The art of the upsell

What’s driving luxury travel growth? Consumer spending, social media and working women

TORONTO — Travel is back, or at least it’s starting to, and leading the charge will be the luxury sector, says a new report.

According to Valuates Reports’ Luxury Travel Market Report 2022, the luxury travel market size was valued at US$22200 million in 2021, and it is anticipated to reach $39300 million by 2028, registering a CAGR of about 8.4% during the forecast period (2022-2028).

Propelling this growth are several key factors, including a growing preference for personalized service, reliable transportation, exclusivity, rising middle- and upper-class disposable income, an increase in micro trips and social media. Moreover, increasing political stability around the world in terms of gender, ethnicity, sexual orientation, human rights, racism, citizenship and visa availability are also having a significant impact.

All this is amounting to more luxury bookings for 2022, says Nadiya Makarenko, Senior Vice President, Travel Edge Network.

“Clients have used the last two years to refocus on what matters to them when it comes to travel. They’re re-evaluating and actioning their bucket list trips, such as safaris in Africa to witness seasonal migration, long-stay European trips combining city and countryside, and polar expeditions.

“Bucket-list travel is here to stay – but with renewed perspective and intention. We’re seeing travellers seek a sense of fulfillment by reaching out to our advisors to actually book these trips with a ‘now or never’ mentality. They are making it happen with the support of a travel advisor by their said,” says Makarenko.

Over at TL Network Canada, Vice President Christine James is also reporting a significant increase in bookings overall compared to 2021, particularly in the luxury segment.

“Clearly, there’s a pent-up demand as most Canadians were not able to travel in 2021, and more recently with the reductions in re-entry requirements we’ve seen a marked increase in bookings over the past few weeks. We are even outpacing 2019 booking trends,” says James.



According to the report, the luxury travel market is expected to be driven by an increase in micro trips, short getaways that are typically close to home. However, both Makarenko and James say they’re seeing the opposite happen in terms of bookings.

“We are seeing travellers are actually going to places for longer periods of time to truly immerse themselves in the culture of a region,” says Makarenko, noting that due to flexible work styles, workations and ‘bleisure’ trips are selling particularly well, over 25% compared to recent years.

“Travel Edge professionals are witnessing longer stays in urban hubs, including long-haul trips to Europe and South America, and the duration of these trips has tripled within the last three years as the majority of long-haul travellers now last for 10 or more days,” says Makarenko.

This trend, she adds, is anticipated to extend beyond business travellers, with families combining both business and leisure as a popular way to reconnect after years apart due to the pandemic. To meet the demand of both bleisure and family travellers, Makarenko notes that hotel partners are introducing new room types focused on longer stays, in a variety f price ranges.

Though TL Network Canada did see a bit of a surge in micro trips (“shorter or domestic trips”) earlier in the pandemic due to travel restrictions, James says the needle has now shifted towards more indulgent getaways.

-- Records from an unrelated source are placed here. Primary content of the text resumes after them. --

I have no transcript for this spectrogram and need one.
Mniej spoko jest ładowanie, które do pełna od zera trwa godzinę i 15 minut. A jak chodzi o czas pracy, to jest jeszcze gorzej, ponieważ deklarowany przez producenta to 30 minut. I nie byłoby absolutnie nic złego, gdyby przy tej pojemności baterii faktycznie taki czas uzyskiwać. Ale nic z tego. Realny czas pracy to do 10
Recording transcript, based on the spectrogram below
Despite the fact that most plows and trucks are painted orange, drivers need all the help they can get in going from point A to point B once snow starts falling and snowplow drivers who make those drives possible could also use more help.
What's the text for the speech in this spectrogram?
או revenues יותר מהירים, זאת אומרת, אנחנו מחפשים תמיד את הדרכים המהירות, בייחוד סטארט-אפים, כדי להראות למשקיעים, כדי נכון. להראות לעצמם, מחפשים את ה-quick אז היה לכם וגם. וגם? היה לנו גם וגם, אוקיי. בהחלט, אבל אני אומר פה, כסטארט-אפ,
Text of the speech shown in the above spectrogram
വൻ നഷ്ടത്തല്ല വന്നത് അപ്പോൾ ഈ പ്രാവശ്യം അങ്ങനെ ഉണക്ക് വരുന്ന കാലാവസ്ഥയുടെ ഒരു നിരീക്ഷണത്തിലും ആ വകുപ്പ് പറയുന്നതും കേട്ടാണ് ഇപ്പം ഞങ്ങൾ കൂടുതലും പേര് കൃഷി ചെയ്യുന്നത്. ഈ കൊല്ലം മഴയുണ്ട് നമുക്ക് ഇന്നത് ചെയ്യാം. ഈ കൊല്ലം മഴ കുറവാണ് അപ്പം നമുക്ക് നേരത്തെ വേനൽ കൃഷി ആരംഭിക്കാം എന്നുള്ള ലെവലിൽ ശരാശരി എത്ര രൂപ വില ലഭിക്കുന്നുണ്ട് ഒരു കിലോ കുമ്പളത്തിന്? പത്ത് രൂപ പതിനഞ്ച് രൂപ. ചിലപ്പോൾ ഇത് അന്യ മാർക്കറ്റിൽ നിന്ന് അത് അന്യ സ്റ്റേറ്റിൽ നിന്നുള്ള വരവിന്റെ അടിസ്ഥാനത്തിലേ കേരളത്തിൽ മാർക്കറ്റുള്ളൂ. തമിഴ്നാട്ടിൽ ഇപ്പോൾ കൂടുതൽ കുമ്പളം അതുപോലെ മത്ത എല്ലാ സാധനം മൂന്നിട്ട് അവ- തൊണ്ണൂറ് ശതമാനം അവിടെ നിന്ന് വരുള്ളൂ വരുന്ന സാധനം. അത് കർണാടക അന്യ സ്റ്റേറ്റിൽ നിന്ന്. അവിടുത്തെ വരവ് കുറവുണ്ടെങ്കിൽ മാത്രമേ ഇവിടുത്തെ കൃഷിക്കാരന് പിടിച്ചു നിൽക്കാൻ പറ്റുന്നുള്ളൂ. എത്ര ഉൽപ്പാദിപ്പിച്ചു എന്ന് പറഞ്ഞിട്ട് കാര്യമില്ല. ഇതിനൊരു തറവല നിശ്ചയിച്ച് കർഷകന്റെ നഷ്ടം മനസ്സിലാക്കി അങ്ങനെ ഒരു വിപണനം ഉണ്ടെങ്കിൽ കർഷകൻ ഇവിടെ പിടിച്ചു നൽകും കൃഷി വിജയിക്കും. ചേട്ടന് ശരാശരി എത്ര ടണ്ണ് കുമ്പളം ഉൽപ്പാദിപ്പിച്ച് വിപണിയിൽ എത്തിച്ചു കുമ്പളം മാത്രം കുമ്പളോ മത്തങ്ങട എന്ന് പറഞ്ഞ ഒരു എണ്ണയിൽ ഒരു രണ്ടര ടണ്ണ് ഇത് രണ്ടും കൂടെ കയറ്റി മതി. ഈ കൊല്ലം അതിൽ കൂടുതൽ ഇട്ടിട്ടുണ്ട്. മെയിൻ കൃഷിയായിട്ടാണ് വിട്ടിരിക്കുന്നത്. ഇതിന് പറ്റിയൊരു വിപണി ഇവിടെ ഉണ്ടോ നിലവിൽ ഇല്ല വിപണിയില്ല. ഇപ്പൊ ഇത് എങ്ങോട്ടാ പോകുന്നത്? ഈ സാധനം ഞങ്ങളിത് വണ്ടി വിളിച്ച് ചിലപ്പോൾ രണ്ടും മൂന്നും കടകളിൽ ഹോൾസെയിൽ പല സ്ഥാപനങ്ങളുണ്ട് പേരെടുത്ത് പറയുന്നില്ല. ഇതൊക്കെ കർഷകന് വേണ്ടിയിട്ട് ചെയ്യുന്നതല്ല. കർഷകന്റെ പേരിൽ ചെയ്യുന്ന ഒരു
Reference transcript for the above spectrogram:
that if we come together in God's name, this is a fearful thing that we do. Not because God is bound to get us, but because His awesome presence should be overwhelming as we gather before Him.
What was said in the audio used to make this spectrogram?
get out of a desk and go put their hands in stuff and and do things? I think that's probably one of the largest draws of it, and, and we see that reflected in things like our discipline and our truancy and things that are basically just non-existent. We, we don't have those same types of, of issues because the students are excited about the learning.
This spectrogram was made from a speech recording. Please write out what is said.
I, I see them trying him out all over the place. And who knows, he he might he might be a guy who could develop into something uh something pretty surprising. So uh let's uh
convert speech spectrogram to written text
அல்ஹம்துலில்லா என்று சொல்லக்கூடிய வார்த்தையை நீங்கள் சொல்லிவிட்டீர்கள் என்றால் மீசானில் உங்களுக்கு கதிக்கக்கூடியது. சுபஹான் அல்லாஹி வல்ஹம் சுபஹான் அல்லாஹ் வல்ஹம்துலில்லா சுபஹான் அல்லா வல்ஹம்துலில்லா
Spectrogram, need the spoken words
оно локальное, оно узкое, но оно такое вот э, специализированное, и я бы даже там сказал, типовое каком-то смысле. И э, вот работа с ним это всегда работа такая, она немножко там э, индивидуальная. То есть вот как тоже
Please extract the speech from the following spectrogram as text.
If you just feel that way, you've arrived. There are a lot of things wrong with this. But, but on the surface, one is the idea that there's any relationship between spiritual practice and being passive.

“This year, clients are actually taking longer, more expensive trips due to the pent-up demand over the past two years,” says James.



Consumer spending, rising millennial spending, and tourism sector expansion are all contributing to the growth of the luxury travel market. Growing middle-class populations are also a major contributor. According to the report, consumers are rapidly increasing their travel spending as a result of increased disposable income and celebrations and special events. Furthermore, rising affluence and government relaxation of visa restrictions on travellers are propelling the market forward at a rapid pace.

Also worth noting is the increase in consumer spending as the working population grows, with a greater number of women in the workforce. As a result, the market has seen an increase in the number of female travellers, which is driving the market’s growth.



Another key factor in luxury travel’s growth, according to the report, is the increasing use of the Internet and the presence of social media. Tradition advertising is becoming less effective than user-generated travel content, says the report, plus travel storytelling on social media platforms like Instagram, Facebook and blogging websites has “exploded.”

As such, both Makarenko and James agree that social media has become an essential tool for travel agents, one that can drive bookings and inspire traveller confidence.

“Social media allows clients to get personal stories from advisors they trust,” says Makarenko. “We recently had an advisor spend the weekend with her family with a luxury partner. She posted the experience on her social media all weekend, and by Monday four clients had reached out to book the same experience from her.”

James says travel advisors should educate themselves when it comes to social media, noting that TL Network Canada offers a number of training opportunities, certification programs, workshops and a community where like-minded advisors can network on an ongoing basis with fellow members and luxury suppliers.

Get travel news right to your inbox!